There is something that affects us all every single day. Something we use constantly, in every setting, with everyone we encounter. Something that can be a tremendous blessing or a dangerous tool. Something misused for purposes of manipulation in pro-abortion arguments more often than many of us realize.
Rhetoric is commonly defined as the ability to use language effectively.
This term was first used in Ancient Greece, where successful political debates were highly valued. The art of making effective rhetorical arguments spread to Western Civilization, where it still plays a vital role in every area of life today.
Our rhetoric defines what we say and how we say it. It changes based on our audience. The many uses (or misuses) of rhetoric make it vital for us to understand, especially in specific instance of the defense of life.
There are many instances of rhetorical manipulation by the pro-abortion movement. The terms used reflect the subtle mind games being played. The very term “pro-choice” is a major example.
Choice is great! The choice where to eat for dinner, what clothes to buy, who to marry, etc. However most Americans believe it is wrong to choose to kill a distinct human being.
The abortion industry’s deceptive use of the word “choice,” convinces many Americans they have a duty to side with abortion because they believe in “women’s rights” and “freedom of choice,” even if they would not “choose” to have one themselves.
This is almost as ludicrous as claiming, “I wouldn’t rape someone myself, but I think one should have the right to if they choose.”
What many do not realize is this rhetorical manipulation is doing the exact opposite of preserving freedom; on the contrary, freedom is stripped away from women in the womb.
“We were looking for some sexy, catchy slogans to capture public opinion. They were very cynical slogans then, just as all of these slogans today are very, very cynical,” said former abortionist and founder of NARAL, admitting to the deceptive use of language to win over the public.
On a similar note, many millennials who are pro-life do not want to be associated with the term because of the negativity surrounding it.
“Pro-life” does not equal “Republican.”
It simply reflects our belief in the value of every human life from conception to death. The rhetorical manipulation has painted such an elaborately negative picture with their use of language, that it is far more complicated than it should be.
Another example is the term “unborn.” The prefix un means “not.” By using that term, we are saying a child is “not born.” Which is, in fact, true, but a negative tone is present in it.
We do not call a nine-year-old an “un-teen.” No, we say “pre-teen.” In fact, no other group is referred to with the prefix “un-,” except for children who are in the womb. A better alternative is “pre-born,” which clarifies the child as “not yet born.” It may seem silly, but connotation plays a massive role in rhetoric.
The same could be said for other pro-abortion terms such as “fetus,” “embryo,” and “clump of cells.” Why are these used? Because scientific rhetoric is cold and impersonal. Nobody wants to admit to “killing a child,” so they instead call it “aborting a fetus.” The very core of the abortion movement is based on cold, impersonal, manipulative language.

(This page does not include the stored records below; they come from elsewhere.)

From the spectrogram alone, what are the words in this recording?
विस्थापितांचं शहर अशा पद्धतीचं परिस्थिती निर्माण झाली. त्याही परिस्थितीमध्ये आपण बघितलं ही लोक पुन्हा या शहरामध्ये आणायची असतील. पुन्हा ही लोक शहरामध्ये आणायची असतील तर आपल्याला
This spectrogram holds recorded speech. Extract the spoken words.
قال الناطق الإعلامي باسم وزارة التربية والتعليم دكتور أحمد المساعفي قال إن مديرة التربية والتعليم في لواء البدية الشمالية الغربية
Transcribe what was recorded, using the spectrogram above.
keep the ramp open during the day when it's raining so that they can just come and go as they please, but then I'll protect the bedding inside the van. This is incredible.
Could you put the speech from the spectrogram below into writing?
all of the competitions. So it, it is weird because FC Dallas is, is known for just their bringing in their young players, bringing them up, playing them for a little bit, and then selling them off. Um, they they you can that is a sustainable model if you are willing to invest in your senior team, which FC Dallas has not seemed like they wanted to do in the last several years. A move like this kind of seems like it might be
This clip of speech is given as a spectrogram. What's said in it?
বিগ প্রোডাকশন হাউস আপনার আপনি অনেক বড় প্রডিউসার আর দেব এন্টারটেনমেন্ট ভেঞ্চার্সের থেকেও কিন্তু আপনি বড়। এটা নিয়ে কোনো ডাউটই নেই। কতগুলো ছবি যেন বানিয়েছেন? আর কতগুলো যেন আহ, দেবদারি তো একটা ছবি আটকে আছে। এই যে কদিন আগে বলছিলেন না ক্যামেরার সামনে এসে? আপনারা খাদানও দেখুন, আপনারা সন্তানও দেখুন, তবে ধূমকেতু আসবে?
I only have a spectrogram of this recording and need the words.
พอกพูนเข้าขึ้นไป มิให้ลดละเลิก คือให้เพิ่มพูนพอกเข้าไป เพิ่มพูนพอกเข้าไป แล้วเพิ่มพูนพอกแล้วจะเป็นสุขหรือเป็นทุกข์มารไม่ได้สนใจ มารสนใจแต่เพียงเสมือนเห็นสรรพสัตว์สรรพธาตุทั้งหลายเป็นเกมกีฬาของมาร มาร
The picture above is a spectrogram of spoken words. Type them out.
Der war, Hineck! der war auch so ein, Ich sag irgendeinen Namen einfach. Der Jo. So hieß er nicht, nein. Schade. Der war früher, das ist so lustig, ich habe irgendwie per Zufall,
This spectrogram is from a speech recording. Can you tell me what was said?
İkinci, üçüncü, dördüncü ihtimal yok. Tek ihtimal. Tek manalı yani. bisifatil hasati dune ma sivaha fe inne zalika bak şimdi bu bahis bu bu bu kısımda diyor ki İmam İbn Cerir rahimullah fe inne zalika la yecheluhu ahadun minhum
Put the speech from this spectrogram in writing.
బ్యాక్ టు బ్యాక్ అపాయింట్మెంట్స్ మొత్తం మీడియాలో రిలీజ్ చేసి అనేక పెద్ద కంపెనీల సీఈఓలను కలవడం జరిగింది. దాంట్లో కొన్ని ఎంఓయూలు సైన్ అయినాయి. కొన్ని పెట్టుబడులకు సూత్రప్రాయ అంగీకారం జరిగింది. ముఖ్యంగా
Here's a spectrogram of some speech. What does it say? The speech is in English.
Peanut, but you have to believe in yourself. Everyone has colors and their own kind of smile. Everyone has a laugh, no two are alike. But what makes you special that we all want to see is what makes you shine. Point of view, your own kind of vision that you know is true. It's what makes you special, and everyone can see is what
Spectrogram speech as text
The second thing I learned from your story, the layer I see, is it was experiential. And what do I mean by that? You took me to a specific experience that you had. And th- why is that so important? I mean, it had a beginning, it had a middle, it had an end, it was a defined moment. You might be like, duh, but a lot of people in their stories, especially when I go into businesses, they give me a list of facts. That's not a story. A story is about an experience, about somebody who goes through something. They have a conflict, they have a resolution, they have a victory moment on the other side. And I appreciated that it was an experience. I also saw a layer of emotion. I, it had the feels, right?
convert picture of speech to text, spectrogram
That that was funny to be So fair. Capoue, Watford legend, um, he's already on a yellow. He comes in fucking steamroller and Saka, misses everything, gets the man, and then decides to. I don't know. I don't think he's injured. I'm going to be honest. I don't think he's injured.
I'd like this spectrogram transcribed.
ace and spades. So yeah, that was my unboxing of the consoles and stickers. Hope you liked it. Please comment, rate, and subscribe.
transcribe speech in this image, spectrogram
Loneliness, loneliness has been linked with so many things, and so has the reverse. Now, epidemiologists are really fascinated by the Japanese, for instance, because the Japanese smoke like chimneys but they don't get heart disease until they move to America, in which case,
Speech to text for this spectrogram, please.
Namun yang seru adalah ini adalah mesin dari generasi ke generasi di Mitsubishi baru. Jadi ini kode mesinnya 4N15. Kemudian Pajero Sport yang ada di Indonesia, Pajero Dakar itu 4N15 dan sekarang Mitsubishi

We must also be careful of victimizing ourselves by adopting pro-choice rhetoric into our pro-life arguments. We need to sit back and examine our pro-life positions, and make sure they have not been at all tainted by pro-choice rhetoric. Perhaps a controversial example of this is the Personhood movement. While it is a great movement with wonderful pro-life people, the basis of it is to prove that all humans, from conception, are persons.
By using two different terms, though, “person” and “human,” we are acknowledging an alleged difference between the two. How can there be a non-person human?
The Personhood movement strives to identify humans as persons, but why not just say that humanity is what defines a human? Those two shouldn’t be separated, but since the left already established this alleged difference in definition, we need to focus on the main message – that we are human, and there is no differentiating between humans and persons; to be human is to be a person.
Our rhetoric should align with our worldview, which is derived from our faith that suggests children are imprinted at conception with the image of God (Imago Dei), and thus have remarkable value and are worthy of protection at every stage.
That worldview determines our position on abortion and life itself – namely, that life begins at conception and a zygote is every bit as human, and therefore as valuable, as any other member of the human family.
The power of language is, perhaps, never so evident as it is in the case of abortion. Changing one idea, one concept, one word, or even one prefix can manipulate an entire movement – without anyone even recognizing it.
As pro-lifers, we need to make sure our rhetoric properly represents our beliefs.
Read Part 2 here!
You can find an expansive audio version on the topic of Rhetoric on The Human Element Show, a podcast by our friends at Human Coalition which combines incisive commentary and accessible apologetics to not only communicate the pro-life worldview, but also engage Americans in ending the abortion genocide in our lifetime.